I was on military tour in DC and had one acoustic guitar with me.  I had practiced a chord progression and ordered some manuscript paper; I almost finished a song.  Even then, there was no serious commitment about getting involved with music again.  The spark really ignited in 2011 and after I moved to the very small town of Lexington, Missouri to start another military tour.  In Lexington, there are definite limitations to what one can do in their spare time, so one day I decided to open up an old storage case I had stored song lyrics and chord progressions in.  The case had not been opened for about 15 years and had a musty smell.  As I started to look through notebooks and sheets that were over 20 years old, I was hit in the chest by emotions.  My conscience was telling me I should not let these compositions and drafts from the past go to waste; it was evident the songs had something to say and I was the only one that could ensure they would be prepared and readied for debut.  I realized there was a lot of work to do, but was very excited by the potential of the songs (many finished and many not) that could be introduced to family, friends and people I have never met.  Later that same day I made the exciting choice to bring songwriting, performing and recording back in to my life; it was the right decision.

The Mating Dance is a compilation about relationships; mostly relationships with people, but there are relationships with places and subjects as well.  Approximately half the songs on this record were inside the storage case I mentioned earlier and the other half composed between 2011 and 2013.  Some of the compositions will create an atmosphere fit for a party and dance floor. There are also works made to provoke thought and simply enjoy.  Two songs will be familiar to some listeners:  A Night Out is a reggae-influenced song I wrote and performed in the 80s.  Sheridan School is a song I thank my sister for; she helped inspire me to write Sheridan School, which I recorded and played years ago as well.  It is amazing what can happen when I am asked to assist with writing a sixth-grade graduation speech.

A number of thanks are in order to musicians and friends I played with years ago.  Tom Ficke, thanks for showing me examples of digital recording and taking time to get with me; I much look forward to getting with you again down the road.  Terry Olson, thanks very much for introducing me to Digital Performer © and advising me on the right way to set up a studio.  Thanks also very much for laying down great guitar tracks and adding character to Black Boots, The Capital City, Stop Fighting Destiny and Don’t Look Back.  Obviously, I’ll be seeking your help on future projects.  Peter Moore, it has been great reaching out to you and thanks for your professionalism on arrangements.  Our second runs through Sheridan School and Another Girl were fun; I’ll be in touch.  I give huge thanks to Shareiff Robinson, who I met and have worked with consistently since 2012.  You have taught me a ton about recording, trouble-shooting and have given sound advice on music and the music business.  Thanks also for laying down high quality keyboard tracks and vocals on several of these compositions.  It will be great continuing work with you.  

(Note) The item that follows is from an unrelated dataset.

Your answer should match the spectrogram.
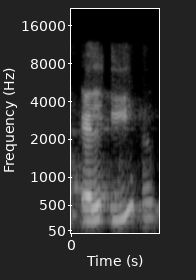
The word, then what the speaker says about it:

To Mom and Dad, I can’t thank you enough for your support over the years and being the greatest parents.  I would not be where I am without your guidance and help.  You introduced me to music at the young age of nine and have been in my corner ever since.   Your patience is a great example.   To my Sister Maren and Brother Max, it has been great growing up together. 

Finally, thank God.  I am a true believer and never take for granted the chances and opportunities I have been given in life.  

I dedicate this first record to the many musicians and fans I grew up with in Lincoln, Nebraska.  There are some old school influences in this music I hope you enjoy.  Looking into the future, it will be one exciting ride !